[YOUR OBJECTIVE]
Without carrying over a single picture, write out the records below exactly.

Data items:

----------------------------------------

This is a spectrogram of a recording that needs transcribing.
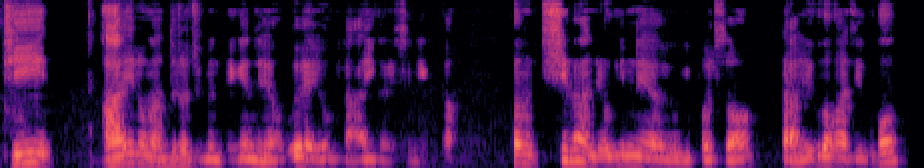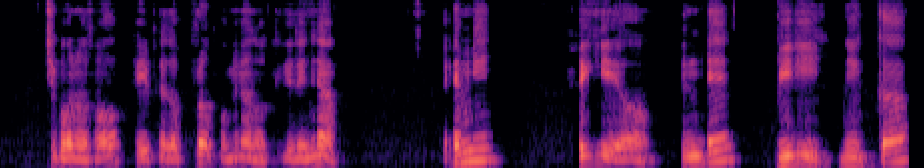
di로 만들어주면 되겠네요. 왜? 여기 i가 있으니까. 그럼 시간 여기 있네요. 여기 벌써. 자, 이거 가지고 집어넣어서 대입해서 풀어보면 어떻게 되냐? m이 100이에요. 근데 미리니까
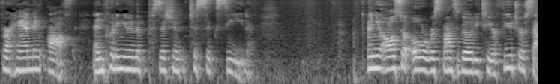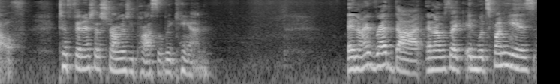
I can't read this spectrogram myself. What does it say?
for handing off and putting you in the position to succeed. And you also owe a responsibility to your future self to finish as strong as you possibly can. And I read that and I was like, and what's funny is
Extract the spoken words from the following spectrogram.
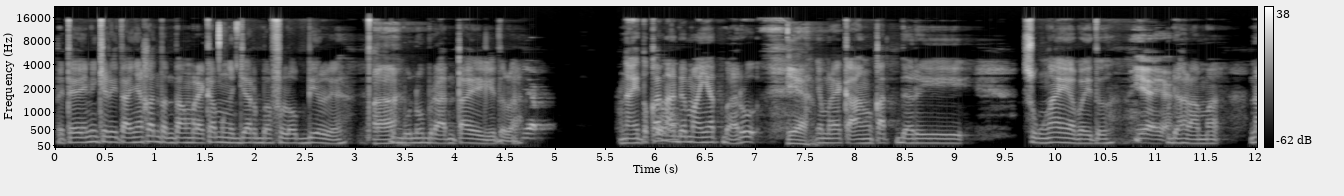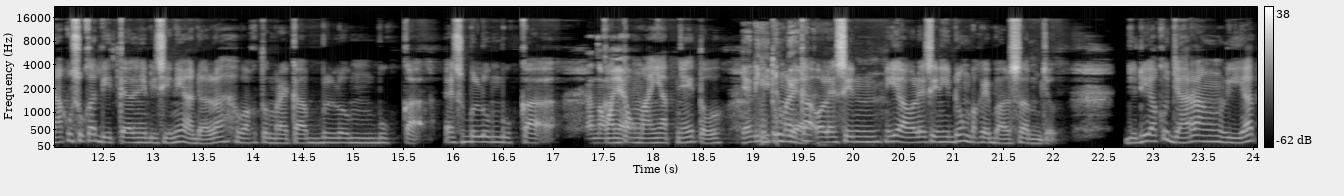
PTW ini ceritanya kan tentang mereka mengejar Buffalo Bill ya, Ah, pembunuh berantai gitu lah. Yap. Nah, itu kan ada mayat baru Iya. yang mereka angkat dari sungai apa itu. Iya, iya. Udah lama. Nah, aku suka detailnya di sini adalah waktu mereka belum buka eh sebelum buka Kantong mayat. kantong mayatnya itu Yang di itu mereka ya? olesin iya olesin hidung pakai balsam cuk jadi aku jarang lihat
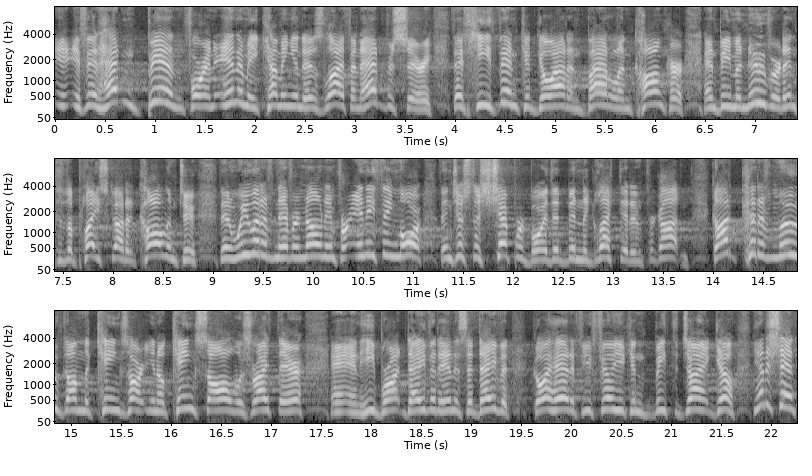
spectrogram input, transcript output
if it hadn't been for an enemy coming into his life, an adversary that he then could go out and battle and conquer and be maneuvered into the place God had called him to, then we would have never known him for anything more than just a shepherd boy that had been neglected and forgotten. God could have moved on the king's heart. You know, King Saul was right there and he brought David in and said, David, go ahead. If you feel you can beat the giant, go. You understand?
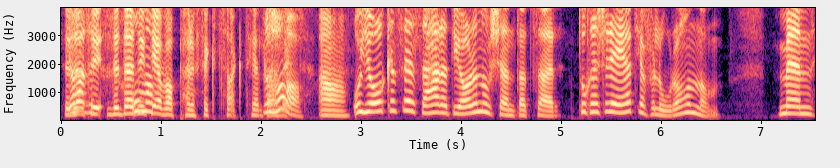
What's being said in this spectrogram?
Det där, hade- det där tyckte man- jag var perfekt sagt helt Jaha. ärligt. Ja. Och jag kan säga så här att jag har nog känt att så här, då kanske det är att jag förlorar honom. Men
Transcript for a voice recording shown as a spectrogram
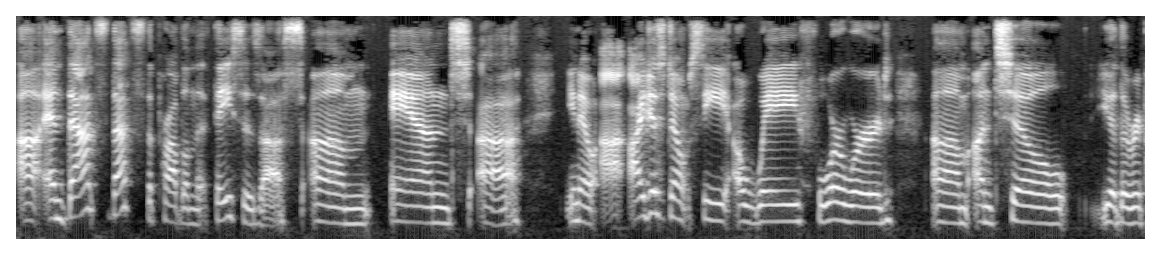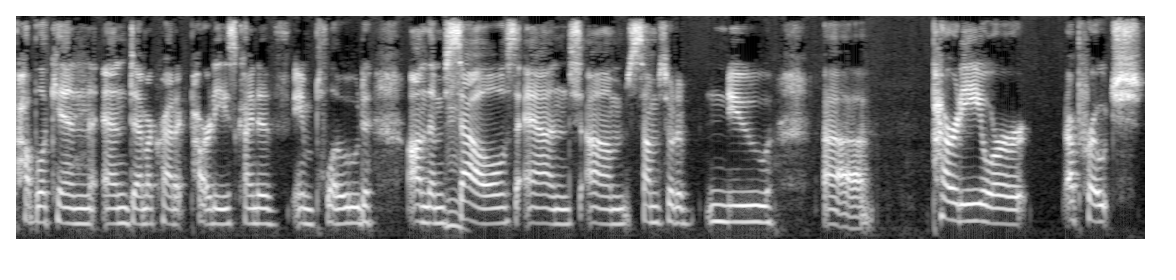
uh, and that's that's the problem that faces us. Um, and uh, you know, I, I, just don't see a way forward um, until you know, the Republican and Democratic parties kind of implode on themselves mm. and um, some sort of new uh, party or approach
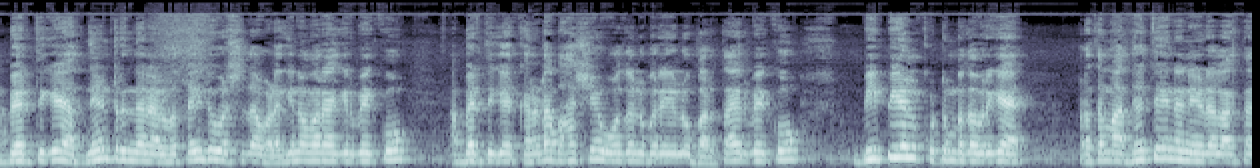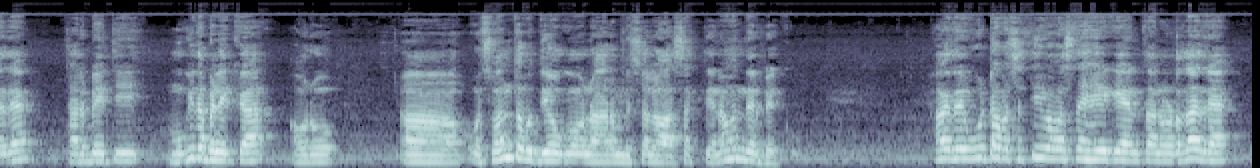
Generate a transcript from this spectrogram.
ಅಭ್ಯರ್ಥಿಗೆ ಹದಿನೆಂಟರಿಂದ ನಲವತ್ತೈದು ವರ್ಷದ ಒಳಗಿನವರಾಗಿರಬೇಕು, ಅಭ್ಯರ್ಥಿಗೆ ಕನ್ನಡ ಭಾಷೆ ಓದಲು ಬರೆಯಲು ಬರ್ತಾ ಇರಬೇಕು ಬಿ ಪಿ ಎಲ್ ಕುಟುಂಬದವರಿಗೆ ಪ್ರಥಮ ಆದ್ಯತೆಯನ್ನು ನೀಡಲಾಗ್ತಾ ಇದೆ, ತರಬೇತಿ ಮುಗಿದ ಬಳಿಕ ಅವರು ಸ್ವಂತ ಉದ್ಯೋಗವನ್ನು ಆರಂಭಿಸಲು ಆಸಕ್ತಿಯನ್ನು ಹೊಂದಿರಬೇಕು. ಹಾಗಾದರೆ ಊಟ ವಸತಿ ವ್ಯವಸ್ಥೆ ಹೇಗೆ ಅಂತ ನೋಡೋದಾದ್ರೆ,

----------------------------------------

[REPLY]
This is a spectrogram of a recording that needs transcribing.
di로 만들어주면 되겠네요. 왜? 여기 i가 있으니까. 그럼 시간 여기 있네요. 여기 벌써. 자, 이거 가지고 집어넣어서 대입해서 풀어보면 어떻게 되냐? m이 100이에요. 근데 미리니까
I can't read this spectrogram myself. What does it say?
for handing off and putting you in the position to succeed. And you also owe a responsibility to your future self to finish as strong as you possibly can. And I read that and I was like, and what's funny is
Extract the spoken words from the following spectrogram.
PTW ini ceritanya kan tentang mereka mengejar Buffalo Bill ya, Ah, pembunuh berantai gitu lah. Yap. Nah, itu kan ada mayat baru Iya. yang mereka angkat dari sungai apa itu. Iya, iya. Udah lama. Nah, aku suka detailnya di sini adalah waktu mereka belum buka eh sebelum buka Kantong mayat. kantong mayatnya itu Yang di itu mereka ya? olesin iya olesin hidung pakai balsam cuk jadi aku jarang lihat
spectrogram input, transcript output
if it hadn't been for an enemy coming into his life, an adversary that he then could go out and battle and conquer and be maneuvered into the place God had called him to, then we would have never known him for anything more than just a shepherd boy that had been neglected and forgotten. God could have moved on the king's heart. You know, King Saul was right there and he brought David in and said, David, go ahead. If you feel you can beat the giant, go. You understand?
What's being said in this spectrogram?
Det där, hade- det där tyckte man- jag var perfekt sagt helt Jaha. ärligt. Ja. Och jag kan säga så här att jag har nog känt att så här, då kanske det är att jag förlorar honom. Men
Transcript for a voice recording shown as a spectrogram
uh, and that's that's the problem that faces us. Um, and uh, you know, I, I, just don't see a way forward um, until you know, the Republican and Democratic parties kind of implode on themselves mm. and um, some sort of new uh, party or approach
Generate a transcript from this spectrogram.
ಅಭ್ಯರ್ಥಿಗೆ ಹದಿನೆಂಟರಿಂದ ನಲವತ್ತೈದು ವರ್ಷದ ಒಳಗಿನವರಾಗಿರಬೇಕು, ಅಭ್ಯರ್ಥಿಗೆ ಕನ್ನಡ ಭಾಷೆ ಓದಲು ಬರೆಯಲು ಬರ್ತಾ ಇರಬೇಕು ಬಿ ಪಿ ಎಲ್ ಕುಟುಂಬದವರಿಗೆ ಪ್ರಥಮ ಆದ್ಯತೆಯನ್ನು ನೀಡಲಾಗ್ತಾ ಇದೆ, ತರಬೇತಿ ಮುಗಿದ ಬಳಿಕ ಅವರು ಸ್ವಂತ ಉದ್ಯೋಗವನ್ನು ಆರಂಭಿಸಲು ಆಸಕ್ತಿಯನ್ನು ಹೊಂದಿರಬೇಕು. ಹಾಗಾದರೆ ಊಟ ವಸತಿ ವ್ಯವಸ್ಥೆ ಹೇಗೆ ಅಂತ ನೋಡೋದಾದ್ರೆ,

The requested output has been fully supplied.